The hot pursuit of more effective treatments for cancer, heart disease and other conditions has long inspired researchers to find new combo approaches that could attack an ailment on multiple pathways. Now the FDA says it's time for the agency to get with the R&D program, issuing new draft guidelines aimed at speeding development work by encouraging joint applications.
"We expect increasing use of combinations," noted Janet Woodcock, director of the FDA's Center for Drug Evaluation and Research. "This isn't just true of cancer. It's going to be true of many serious diseases."
The agency's emphasis is on serious. The Wall Street Journal's Health Blog notes that the FDA knows it will be required to make a decision on combo therapies when they have less than the usual amount of safety and efficacy data they expect from a solo performer. So they're looking for more data from lab and animal studies.
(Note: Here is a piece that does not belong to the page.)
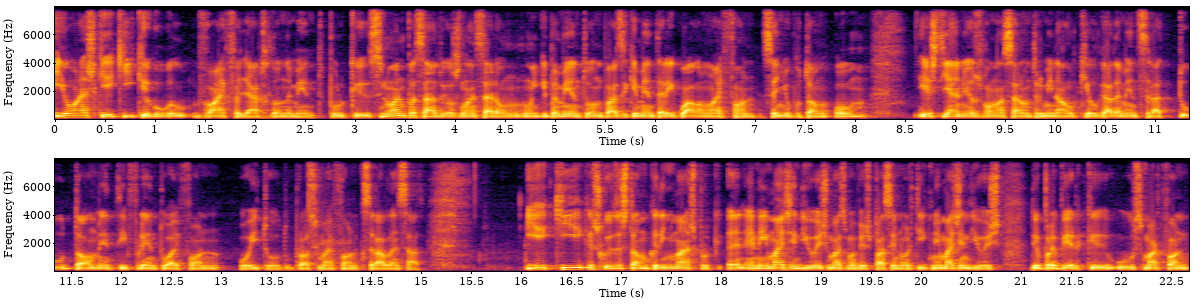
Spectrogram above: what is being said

"We're looking for the home run here," Woodcock said. Presumably that could present some serious issues for a combo therapy designed for, say, obesity or diabetes, where the safety bar is raised to a much higher level than a cancer drug for advanced cancers. And both Bloomberg and the Wall Street Journal's Health Blog notes the concerns of Michael Caligiuri, who heads up the cancer center at Ohio State. Caliguiri says one of the biggest obstacles any combo drug faces is on the IP front as companies try to sort out ownership.